Follow these steps provided by the Colorado State Cooperative Extension.

Step 1: Corral your horses.
Step 2: If the condition of the pasture is poor (50% or more of the land is weedy and remnants of native grasses are virtually nonexistent), then start over.  Precautions should be taken to prevent erosion problems on steeper slopes (over 6%).
Step 3: If you start over (renovate):
A. Complete one or two discings.
B. Harrow with a spike tooth or chain link fence.  This breaks up the dirt clods and prepares the seed bed.
C. Plant a cover crop of forage sorghum, Sudan grass, millet or oats.  Seed these anywhere from June 1 to July 1.  The cover crop competes with the weeds.
D. Let the cover crop grow through the summer.  The subsequent dead litter mulch retains moisture and provides an ideal environment for young grass seedlings to grow.
E. Seed native grasses from November up until May the following year.  Do not use any tillage prior to seeding.  Use no-till grass drills whenever possible.
F. Mow the weeds the following year to prevent seed production.  The mowings are done around the middle of June and sometime in August for many weeds.  Mow no lower than four to five inches.
Step 4: If you don't have to renovate, divide the pasture in half and use a rotation grazing system.
Step 5: Inter-seed native grasses by using a drill (preferable) or broadcasting.  You will double the success of inter-seeding if you use a seed drill.  Usually 20% to 30% of seed emerges with a drill while only 10% with broadcasting.  For rangeland situations, drilling is always preferred.

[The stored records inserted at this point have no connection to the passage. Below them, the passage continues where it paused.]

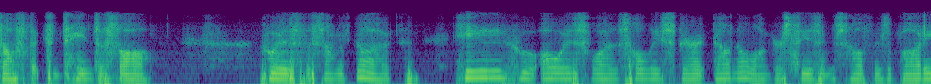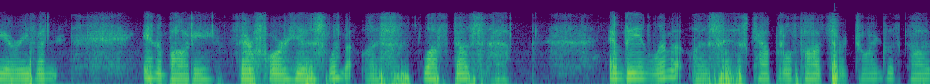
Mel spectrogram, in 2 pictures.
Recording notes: ACIM Daily Conference Call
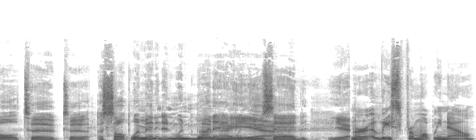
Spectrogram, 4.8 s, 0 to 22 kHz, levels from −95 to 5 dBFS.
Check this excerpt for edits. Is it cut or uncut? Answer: cut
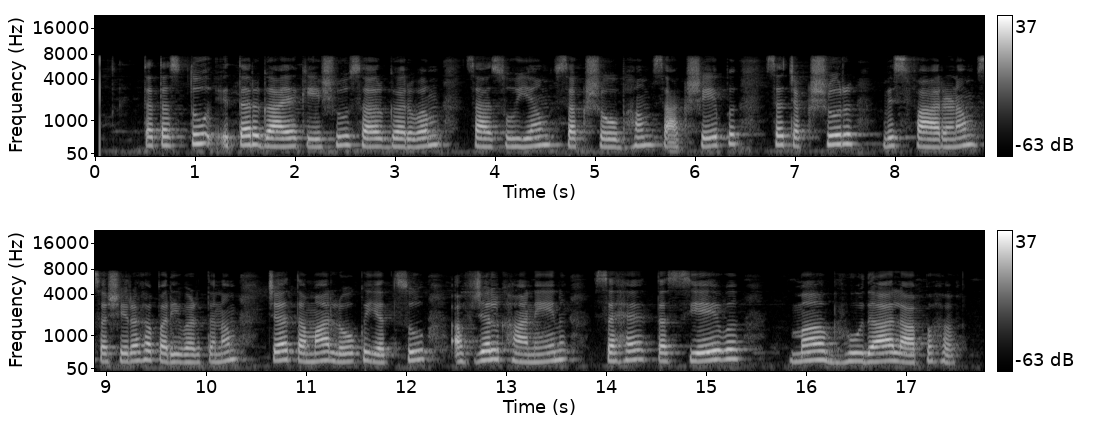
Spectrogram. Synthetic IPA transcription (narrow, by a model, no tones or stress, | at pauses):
t̪ɐt̪ɐst̪uʔḭt̪ɐɾɡaːjɐkeːʃusɐɾɡɐɾʋɐmsaːsujɐmsɐkʂoːbʱɐmsa̰ːkʂeːpsɐt͡ʃɐkʂuɾʋisfaːɾɐɳɐmsɐʃiɾɐɦɐ̆pɐɾiʋɐɾt̪ɐnɐm | t͡ʃɐt̪ɐmaːloːkjɐt̪suɐ̰fd͡ʒɐlkʰaːneːnsɐɦɐt̪ɐsjeːʋ | mɐbʱuːd̪aːlaːpɐɦɐ̆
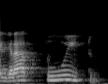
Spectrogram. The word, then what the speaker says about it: gratuito: Você não vai separar gratuito. Não existe a palavra gratuito. O certo é gratuito.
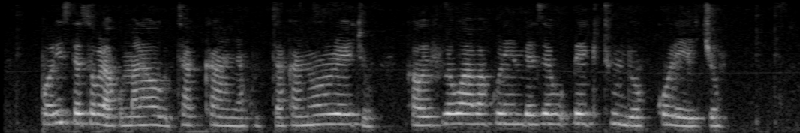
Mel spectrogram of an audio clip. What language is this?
Ganda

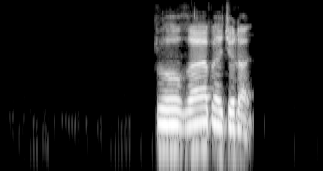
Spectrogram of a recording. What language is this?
Kalkoti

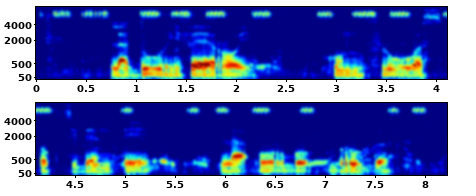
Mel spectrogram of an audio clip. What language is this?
Esperanto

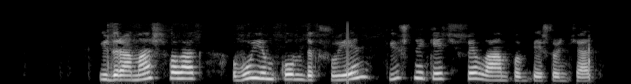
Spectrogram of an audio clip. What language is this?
Mari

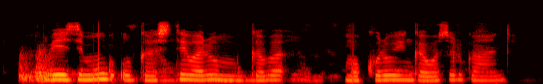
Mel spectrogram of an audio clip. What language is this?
Kinyarwanda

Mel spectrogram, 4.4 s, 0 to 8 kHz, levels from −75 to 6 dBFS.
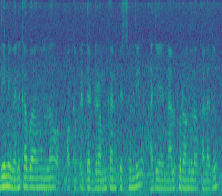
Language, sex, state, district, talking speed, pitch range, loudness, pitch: Telugu, male, Telangana, Mahabubabad, 150 wpm, 125-140 Hz, -17 LUFS, 135 Hz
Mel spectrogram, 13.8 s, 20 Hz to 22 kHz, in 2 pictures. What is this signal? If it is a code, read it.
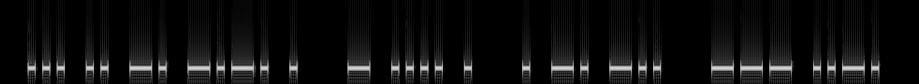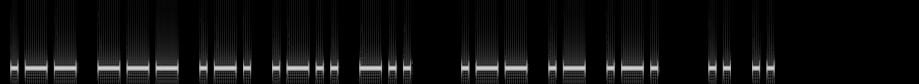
Morse code, heard as a keyed tone, about 22 wpm, 700 Hz. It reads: SINCE THE END OF WORLD WAR II
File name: practice / 22wpm / Sets of 7 Words - 22wpm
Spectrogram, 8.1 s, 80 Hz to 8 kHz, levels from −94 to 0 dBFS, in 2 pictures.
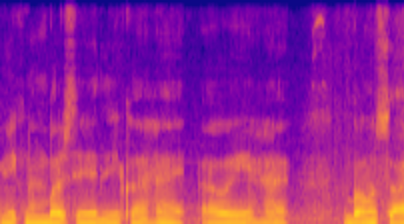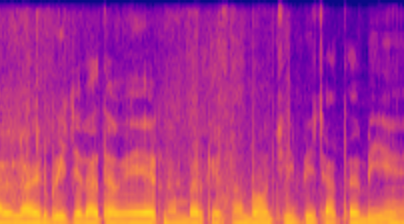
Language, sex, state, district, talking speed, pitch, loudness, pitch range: Chhattisgarhi, male, Chhattisgarh, Sarguja, 155 wpm, 105 Hz, -16 LUFS, 105-110 Hz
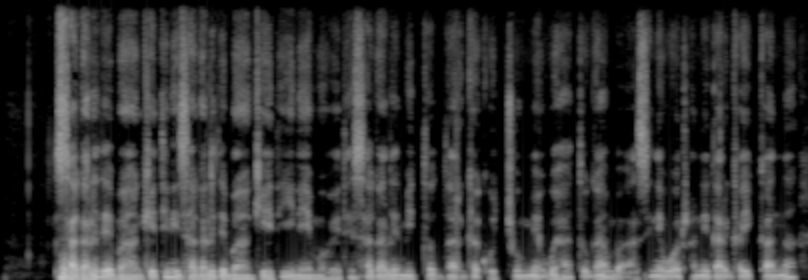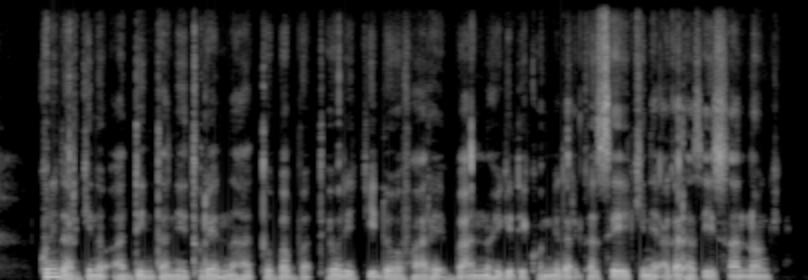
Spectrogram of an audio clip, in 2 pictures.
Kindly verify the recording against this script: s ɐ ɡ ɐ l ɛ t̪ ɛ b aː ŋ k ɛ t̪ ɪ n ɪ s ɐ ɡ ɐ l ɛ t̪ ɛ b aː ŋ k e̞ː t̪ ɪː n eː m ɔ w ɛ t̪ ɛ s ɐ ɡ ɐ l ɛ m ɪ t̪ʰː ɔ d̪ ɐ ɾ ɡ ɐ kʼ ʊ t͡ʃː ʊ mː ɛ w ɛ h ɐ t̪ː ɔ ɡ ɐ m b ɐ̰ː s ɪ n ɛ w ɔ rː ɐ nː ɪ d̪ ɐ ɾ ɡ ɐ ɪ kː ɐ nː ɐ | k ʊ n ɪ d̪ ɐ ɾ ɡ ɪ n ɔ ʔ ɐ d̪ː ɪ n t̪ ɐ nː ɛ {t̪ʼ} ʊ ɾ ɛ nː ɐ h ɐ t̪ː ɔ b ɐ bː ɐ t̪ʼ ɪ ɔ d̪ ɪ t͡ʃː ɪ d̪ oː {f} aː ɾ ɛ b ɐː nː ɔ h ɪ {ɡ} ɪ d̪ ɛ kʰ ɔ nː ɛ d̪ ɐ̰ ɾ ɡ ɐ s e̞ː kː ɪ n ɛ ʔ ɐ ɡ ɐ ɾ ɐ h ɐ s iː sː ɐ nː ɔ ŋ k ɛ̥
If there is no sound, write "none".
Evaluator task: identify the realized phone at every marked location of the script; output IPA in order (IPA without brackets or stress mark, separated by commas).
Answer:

Step 6: On small acreages (less than 10 acres) corral your animals and let them use the pasture for only brief periods of exercise.